__Activity__.
Pictures do not belong in the copy. Return all of the entries exactly.

# # # #

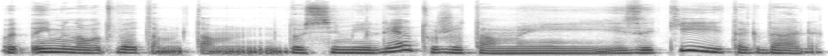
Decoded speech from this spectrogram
Вот именно вот в этом там до 7 лет уже там и языки и так далее.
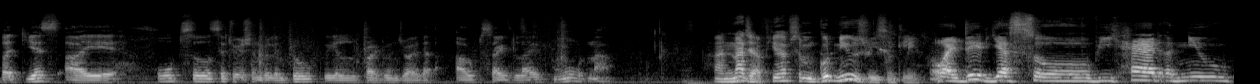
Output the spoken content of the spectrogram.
but yes, I hope so. Situation will improve. We'll try to enjoy the outside life more now. And Najaf, you have some good news recently. Oh, I did. Yes. So we had a new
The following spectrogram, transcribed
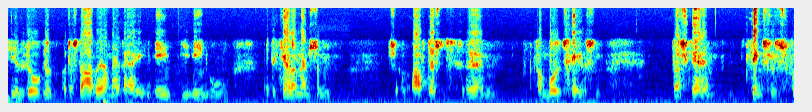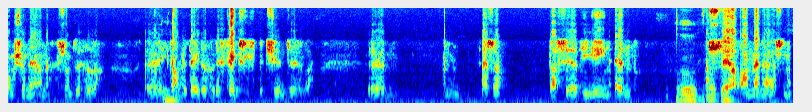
de er lukket, og der starter jeg med at være i en, i en uge. Og det kalder man som, som oftest øh, for modtagelsen. Der skal fængselsfunktionærerne, som det hedder, øh, i gamle dage, der hed det fængselsbetjente, eller øh, altså, der ser de en an, Mm, og ser, om man er sådan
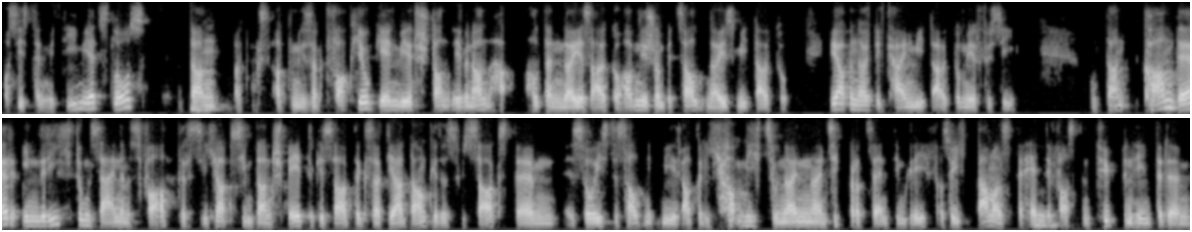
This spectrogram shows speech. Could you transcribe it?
was ist denn mit ihm jetzt los? Dann mhm. hat, hat er gesagt, fuck you, gehen wir, stand nebenan, halt ein neues Auto, haben wir schon bezahlt, neues Mietauto. Wir haben heute kein Mietauto mehr für Sie. Und dann kam der in Richtung seines Vaters. Ich habe es ihm dann später gesagt. Er hat gesagt, ja, danke, dass du sagst. Ähm, so ist es halt mit mir. Aber ich habe mich zu 99 Prozent im Griff. Also ich damals, der hätte mhm. fast einen Typen hinter dem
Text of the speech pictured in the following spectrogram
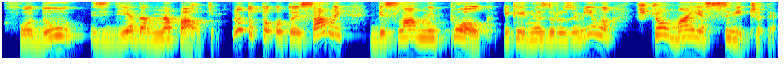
ходу з дідом на палки. Ну тобто, отой самий біславний полк, який не зрозуміло, що має свідчити.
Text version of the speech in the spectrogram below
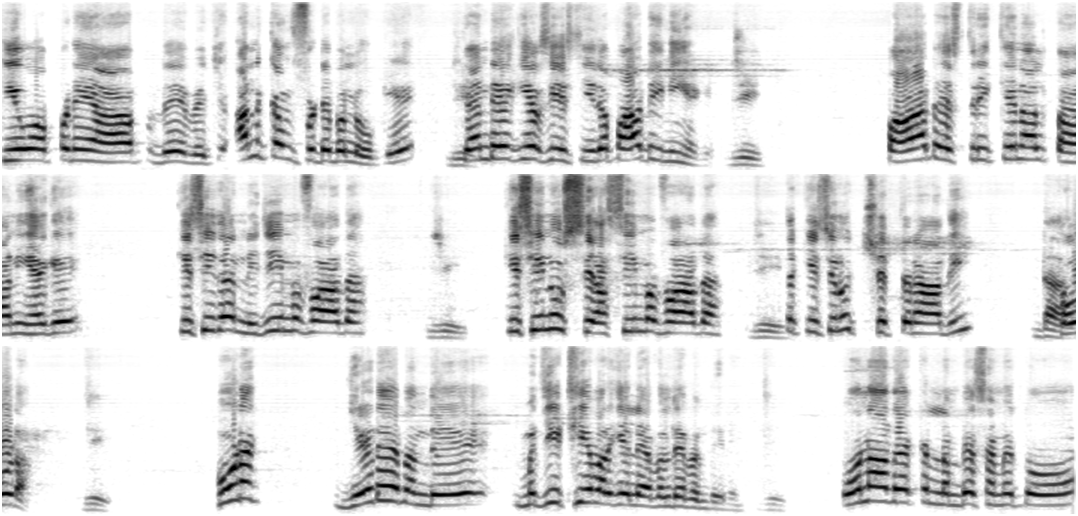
ਕਿ ਉਹ ਆਪਣੇ ਆਪ ਦੇ ਵਿੱਚ ਅਨਕੰਫਰਟੇਬਲ ਹੋ ਕੇ। ਕਹਿੰਦੇ ਕਿ ਅਸੀਂ ਇਸ ਚੀਜ਼ ਦਾ ਪਾਰਟ ਹੀ ਨਹੀਂ ਹੈਗੇ। ਜੀ। ਪਾਰਟ ਇਸ ਤਰੀਕੇ ਨਾਲ ਤਾਂ ਨਹੀਂ ਹੈਗੇ। ਕਿਸੇ ਦਾ ਨਿੱਜੀ ਮਫਾਦ ਆ। ਜੀ। ਕਿਸੇ ਨੂੰ ਸਿਆਸੀ ਮਫਾਦ ਆ। ਤੇ ਕਿਸੇ ਨੂੰ ਛਿੱਤਰਾਂ ਦੀ। ਥੋੜ ਆ। ਜੀ। ਹੁਣ ਜਿਹੜੇ ਬੰਦੇ ਮਜੀਠੀਏ ਵਰਗੇ ਲੈਵਲ ਦੇ ਬੰਦੇ ਨੇ ਜੀ। ਉਹਨਾਂ ਦਾ ਇੱਕ ਲੰਬੇ ਸਮੇਂ ਤੋਂ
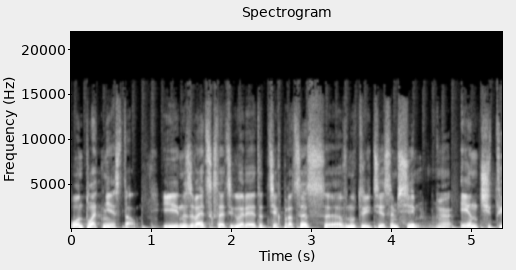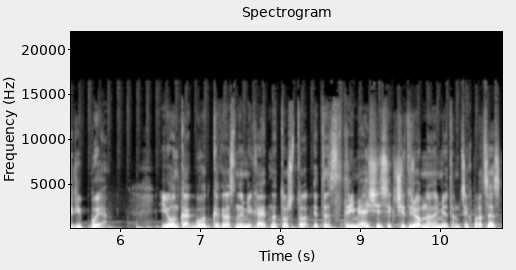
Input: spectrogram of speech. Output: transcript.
он плотнее стал. И называется, кстати говоря, этот техпроцесс э, внутри TSMC э, N4P. И он как бы вот как раз намекает на то, что это стремящийся к 4 нанометрам техпроцесс.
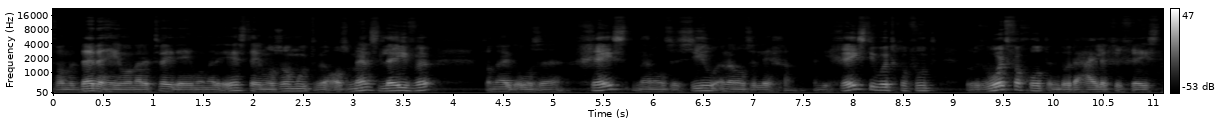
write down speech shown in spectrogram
van de derde hemel naar de tweede hemel, naar de eerste hemel. Zo moeten we als mens leven vanuit onze geest naar onze ziel en naar onze lichaam. En die geest die wordt gevoed door het woord van God en door de Heilige Geest,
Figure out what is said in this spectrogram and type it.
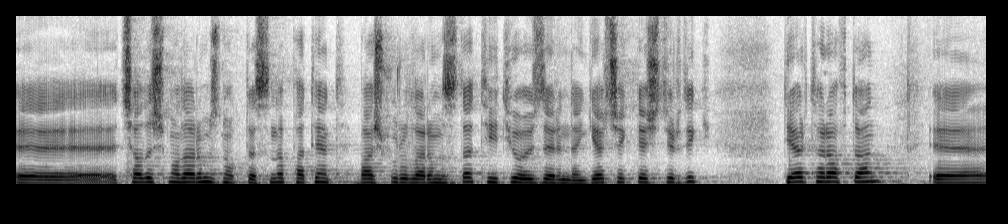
e, çalışmalarımız noktasında patent başvurularımızı da TTO üzerinden gerçekleştirdik. Diğer taraftan e,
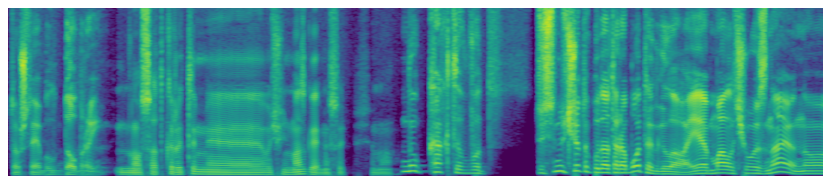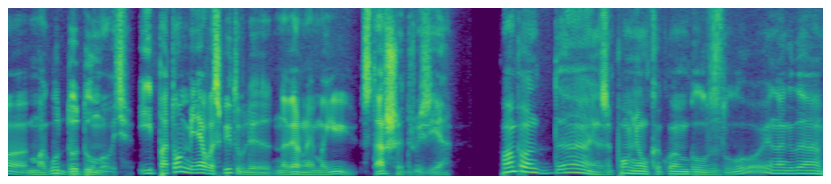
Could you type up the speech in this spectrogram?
То, что я был добрый. Но с открытыми очень мозгами, судя по всему. Ну, как-то вот... То есть, ну, что-то куда-то работает голова. Я мало чего знаю, но могу додумывать. И потом меня воспитывали, наверное, мои старшие друзья. Папа, да, я запомнил, какой он был злой иногда.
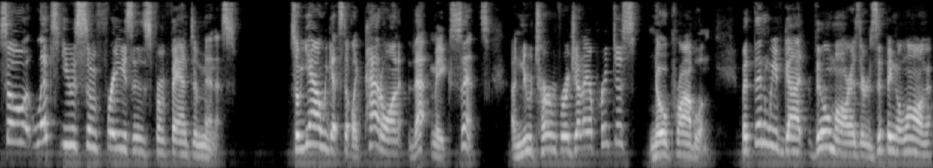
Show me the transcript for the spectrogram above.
So let's use some phrases from Phantom Menace. So yeah, we get stuff like Padawan, that makes sense. A new term for a Jedi apprentice? No problem. But then we've got Vilmar as they're zipping along.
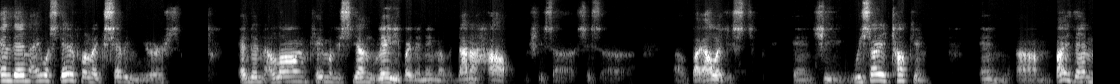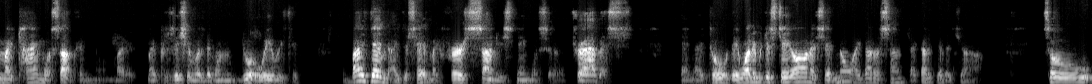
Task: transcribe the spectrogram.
and then I was there for like seven years. And then along came this young lady by the name of Donna Howe. She's a, she's a, a biologist. And she, we started talking. And um, by then my time was up and my, my position was they want to do away with it. By then I just had my first son. His name was uh, Travis. And I told, they wanted me to stay on. I said, no, I got a son. I got to get a job. So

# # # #

__Answer for the task__.
Decoded speech from this spectrogram
Вот именно вот в этом там до 7 лет уже там и языки и так далее.
Output the spoken content of the spectrogram.
but yes, I hope so. Situation will improve. We'll try to enjoy the outside life more now. And Najaf, you have some good news recently. Oh, I did. Yes. So we had a new
The following spectrogram, transcribed
de er lukket, og der starter jeg med at være i en, i en uge. Og det kalder man som, som oftest øh, for modtagelsen. Der skal fængselsfunktionærerne, som det hedder, øh, i gamle dage, der hed det fængselsbetjente, eller øh, altså, der ser de en an, Mm, og ser, om man er sådan
This spectrogram shows speech. Could you transcribe it?
was ist denn mit ihm jetzt los? Dann mhm. hat, hat er gesagt, fuck you, gehen wir, stand nebenan, halt ein neues Auto, haben wir schon bezahlt, neues Mietauto. Wir haben heute kein Mietauto mehr für Sie. Und dann kam der in Richtung seines Vaters. Ich habe es ihm dann später gesagt. Er hat gesagt, ja, danke, dass du sagst. Ähm, so ist es halt mit mir. Aber ich habe mich zu 99 Prozent im Griff. Also ich damals, der hätte mhm. fast einen Typen hinter dem
Text of the speech pictured in the following spectrogram
ходу з дідом на палки. Ну тобто, отой самий біславний полк, який не зрозуміло, що має свідчити.
Text version of the speech in the spectrogram below
ਕਿ ਉਹ ਆਪਣੇ ਆਪ ਦੇ ਵਿੱਚ ਅਨਕੰਫਰਟੇਬਲ ਹੋ ਕੇ। ਕਹਿੰਦੇ ਕਿ ਅਸੀਂ ਇਸ ਚੀਜ਼ ਦਾ ਪਾਰਟ ਹੀ ਨਹੀਂ ਹੈਗੇ। ਜੀ। ਪਾਰਟ ਇਸ ਤਰੀਕੇ ਨਾਲ ਤਾਂ ਨਹੀਂ ਹੈਗੇ। ਕਿਸੇ ਦਾ ਨਿੱਜੀ ਮਫਾਦ ਆ। ਜੀ। ਕਿਸੇ ਨੂੰ ਸਿਆਸੀ ਮਫਾਦ ਆ। ਤੇ ਕਿਸੇ ਨੂੰ ਛਿੱਤਰਾਂ ਦੀ। ਥੋੜ ਆ। ਜੀ। ਹੁਣ ਜਿਹੜੇ ਬੰਦੇ ਮਜੀਠੀਏ ਵਰਗੇ ਲੈਵਲ ਦੇ ਬੰਦੇ ਨੇ ਜੀ। ਉਹਨਾਂ ਦਾ ਇੱਕ ਲੰਬੇ ਸਮੇਂ ਤੋਂ
Input: spectrogram of speech. Output: transcript.
он плотнее стал. И называется, кстати говоря, этот техпроцесс э, внутри TSMC э, N4P. И он как бы вот как раз намекает на то, что это стремящийся к 4 нанометрам техпроцесс.
write down speech shown in spectrogram
van de derde hemel naar de tweede hemel, naar de eerste hemel. Zo moeten we als mens leven vanuit onze geest naar onze ziel en naar onze lichaam. En die geest die wordt gevoed door het woord van God en door de Heilige Geest,
Figure out what is said in this spectrogram and type it.
e, çalışmalarımız noktasında patent başvurularımızı da TTO üzerinden gerçekleştirdik. Diğer taraftan e,
Could you type up the speech in this spectrogram?
То, что я был добрый. Но с открытыми очень мозгами, судя по всему. Ну, как-то вот... То есть, ну, что-то куда-то работает голова. Я мало чего знаю, но могу додумывать. И потом меня воспитывали, наверное, мои старшие друзья. Папа, да, я запомнил, какой он был злой иногда.
Show me the transcript for the spectrogram above.
So let's use some phrases from Phantom Menace. So yeah, we get stuff like Padawan, that makes sense. A new term for a Jedi apprentice? No problem. But then we've got Vilmar as they're zipping along.
Task: transcribe the spectrogram.
and then I was there for like seven years. And then along came this young lady by the name of Donna Howe. She's a, she's a, a biologist. And she, we started talking. And um, by then my time was up and my, my position was they want to do away with it. By then I just had my first son. His name was uh, Travis. And I told, they wanted me to stay on. I said, no, I got a son. I got to get a job. So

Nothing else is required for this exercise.